Recorded data:

Segment Open

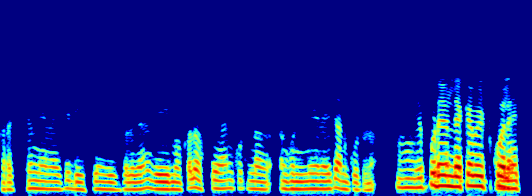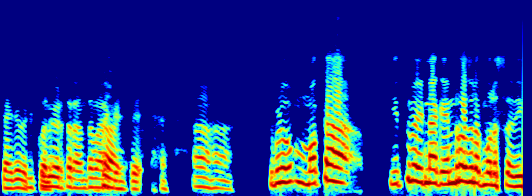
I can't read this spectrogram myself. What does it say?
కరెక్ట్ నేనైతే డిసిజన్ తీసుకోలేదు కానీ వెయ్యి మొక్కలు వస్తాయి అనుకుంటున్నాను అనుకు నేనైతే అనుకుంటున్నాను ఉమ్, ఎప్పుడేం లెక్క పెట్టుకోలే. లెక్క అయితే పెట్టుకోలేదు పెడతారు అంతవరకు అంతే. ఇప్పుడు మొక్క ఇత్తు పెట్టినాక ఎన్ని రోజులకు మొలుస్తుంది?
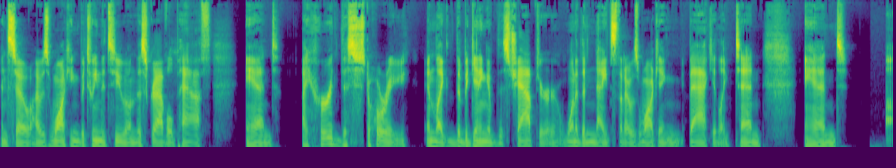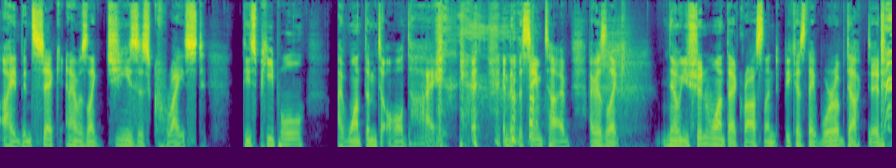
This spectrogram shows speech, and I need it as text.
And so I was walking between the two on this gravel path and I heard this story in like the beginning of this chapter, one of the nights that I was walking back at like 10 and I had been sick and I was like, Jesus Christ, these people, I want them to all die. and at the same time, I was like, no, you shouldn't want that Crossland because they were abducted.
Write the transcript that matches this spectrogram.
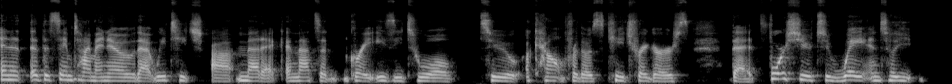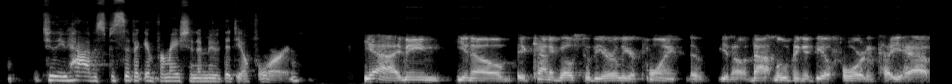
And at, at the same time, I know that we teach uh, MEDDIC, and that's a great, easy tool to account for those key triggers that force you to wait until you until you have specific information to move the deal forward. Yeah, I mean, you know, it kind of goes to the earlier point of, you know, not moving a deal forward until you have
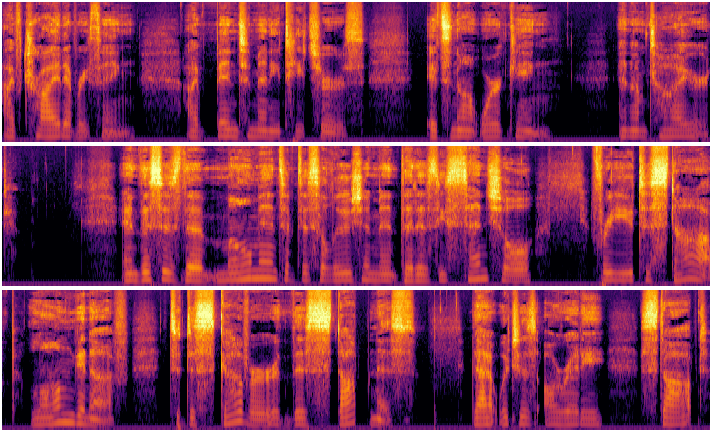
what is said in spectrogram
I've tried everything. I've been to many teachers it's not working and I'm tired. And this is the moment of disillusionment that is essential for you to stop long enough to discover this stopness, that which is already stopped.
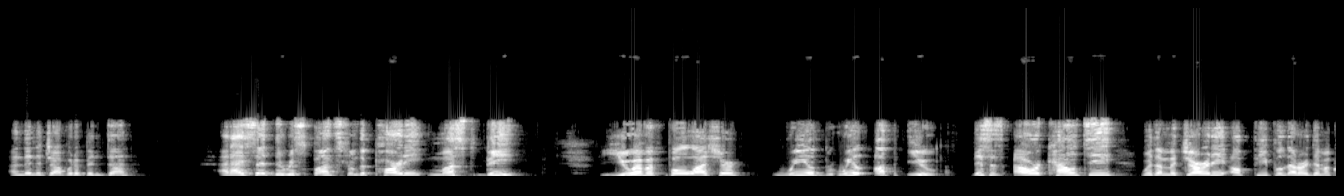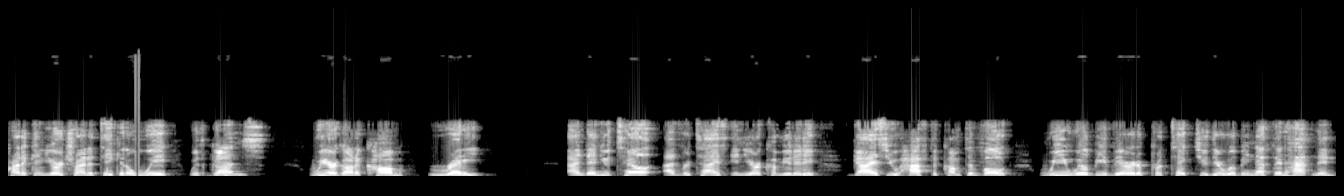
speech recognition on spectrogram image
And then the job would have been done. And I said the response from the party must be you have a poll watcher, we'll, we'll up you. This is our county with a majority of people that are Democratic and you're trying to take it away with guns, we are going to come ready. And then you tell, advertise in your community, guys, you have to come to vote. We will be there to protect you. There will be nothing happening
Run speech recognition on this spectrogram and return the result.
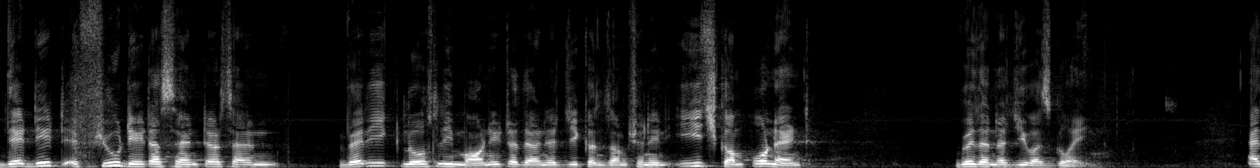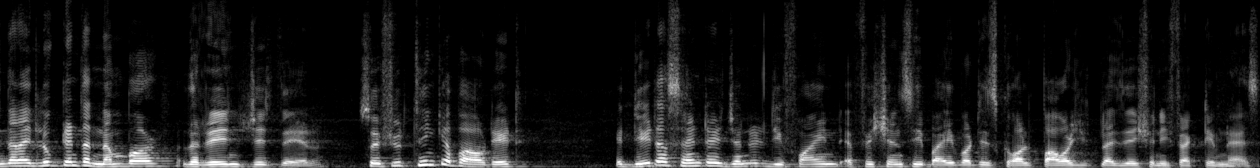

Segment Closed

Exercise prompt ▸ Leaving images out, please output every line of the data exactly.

Answer for this exercise ▸
I can't read this spectrogram myself. What does it say?
కరెక్ట్ నేనైతే డిసిజన్ తీసుకోలేదు కానీ వెయ్యి మొక్కలు వస్తాయి అనుకుంటున్నాను అనుకు నేనైతే అనుకుంటున్నాను ఉమ్, ఎప్పుడేం లెక్క పెట్టుకోలే. లెక్క అయితే పెట్టుకోలేదు పెడతారు అంతవరకు అంతే. ఇప్పుడు మొక్క ఇత్తు పెట్టినాక ఎన్ని రోజులకు మొలుస్తుంది?
This spectrogram shows speech, and I need it as text.
And so I was walking between the two on this gravel path and I heard this story in like the beginning of this chapter, one of the nights that I was walking back at like 10 and I had been sick and I was like, Jesus Christ, these people, I want them to all die. and at the same time, I was like, no, you shouldn't want that Crossland because they were abducted.
Write the transcript that matches this spectrogram.
And at, at the same time, I know that we teach uh, MEDDIC, and that's a great, easy tool to account for those key triggers that force you to wait until you until you have specific information to move the deal forward. Yeah, I mean, you know, it kind of goes to the earlier point of, you know, not moving a deal forward until you have
what is said in spectrogram
I've tried everything. I've been to many teachers it's not working and I'm tired. And this is the moment of disillusionment that is essential for you to stop long enough to discover this stopness, that which is already stopped.
speech recognition on spectrogram image
And then the job would have been done. And I said the response from the party must be you have a poll watcher, we'll, we'll up you. This is our county with a majority of people that are Democratic and you're trying to take it away with guns, we are going to come ready. And then you tell, advertise in your community, guys, you have to come to vote. We will be there to protect you. There will be nothing happening
Run speech recognition on this spectrogram and return the result.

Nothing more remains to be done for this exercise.